Stored records:

=== Section Start ===

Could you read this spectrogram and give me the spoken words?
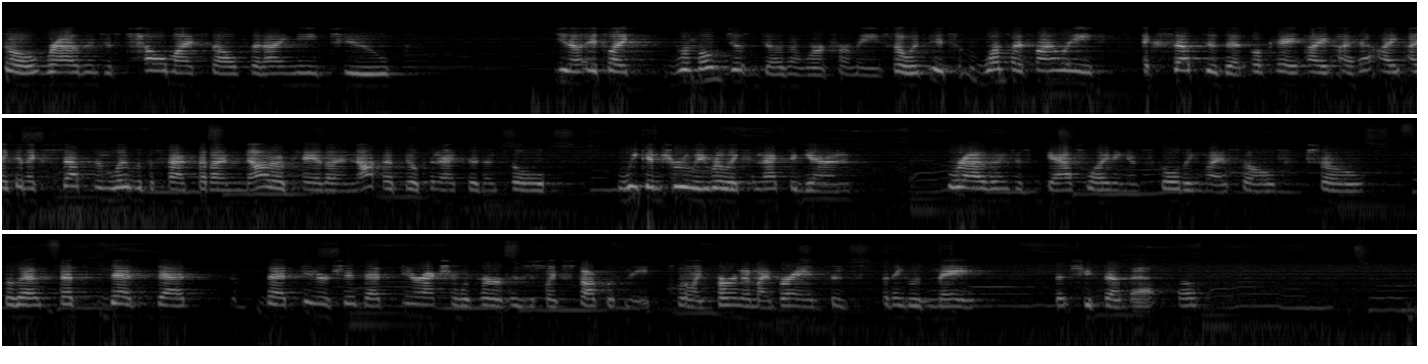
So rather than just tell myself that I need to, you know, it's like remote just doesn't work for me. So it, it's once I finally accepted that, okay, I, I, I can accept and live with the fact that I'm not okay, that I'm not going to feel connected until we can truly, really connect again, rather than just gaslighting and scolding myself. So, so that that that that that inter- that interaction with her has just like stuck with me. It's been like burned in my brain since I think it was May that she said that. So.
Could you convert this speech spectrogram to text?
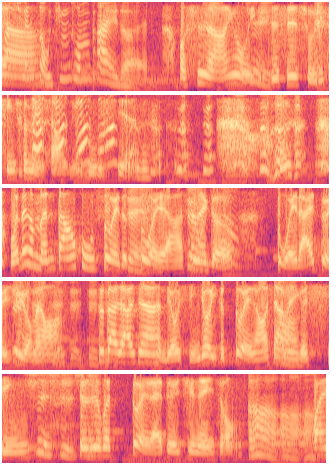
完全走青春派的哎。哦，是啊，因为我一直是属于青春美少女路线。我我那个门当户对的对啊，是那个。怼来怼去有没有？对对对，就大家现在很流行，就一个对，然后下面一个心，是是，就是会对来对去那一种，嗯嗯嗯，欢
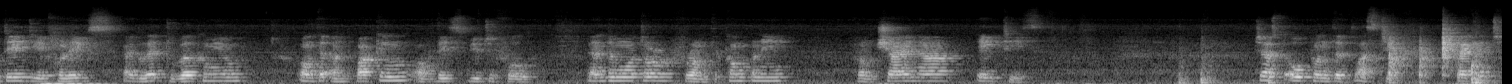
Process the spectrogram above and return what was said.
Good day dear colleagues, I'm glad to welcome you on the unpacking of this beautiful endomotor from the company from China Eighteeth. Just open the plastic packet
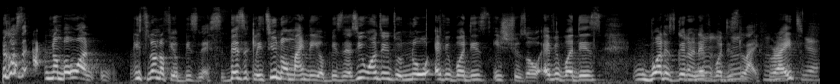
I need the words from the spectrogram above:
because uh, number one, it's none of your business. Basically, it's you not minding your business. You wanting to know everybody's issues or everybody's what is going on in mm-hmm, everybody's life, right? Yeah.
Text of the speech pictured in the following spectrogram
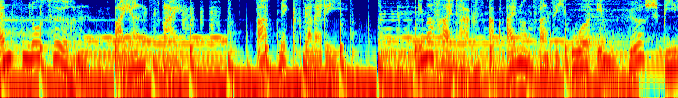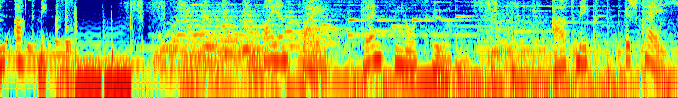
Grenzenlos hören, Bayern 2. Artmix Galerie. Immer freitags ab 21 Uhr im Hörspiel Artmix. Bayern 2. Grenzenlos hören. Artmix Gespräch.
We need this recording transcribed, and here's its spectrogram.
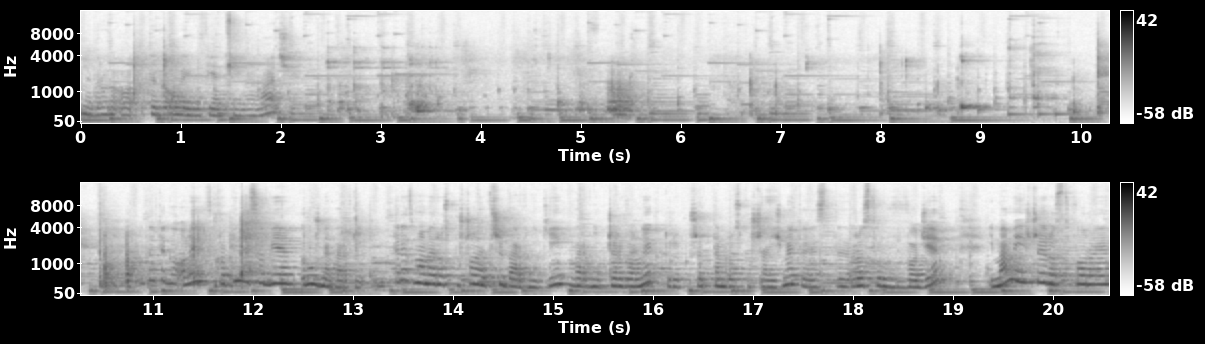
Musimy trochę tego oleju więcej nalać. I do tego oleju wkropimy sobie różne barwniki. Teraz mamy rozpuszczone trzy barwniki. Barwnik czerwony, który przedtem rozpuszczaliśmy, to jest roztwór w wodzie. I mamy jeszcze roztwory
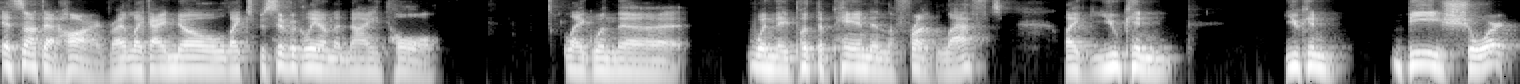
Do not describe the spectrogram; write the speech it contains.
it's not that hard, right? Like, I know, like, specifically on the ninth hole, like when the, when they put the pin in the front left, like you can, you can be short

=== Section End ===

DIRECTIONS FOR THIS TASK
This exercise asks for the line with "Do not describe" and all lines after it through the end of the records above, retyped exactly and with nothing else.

WRITTEN REPLY
Do not describe the spectrogram; write the speech it contains.
it's not that hard, right? Like, I know, like, specifically on the ninth hole, like when the, when they put the pin in the front left, like you can, you can be short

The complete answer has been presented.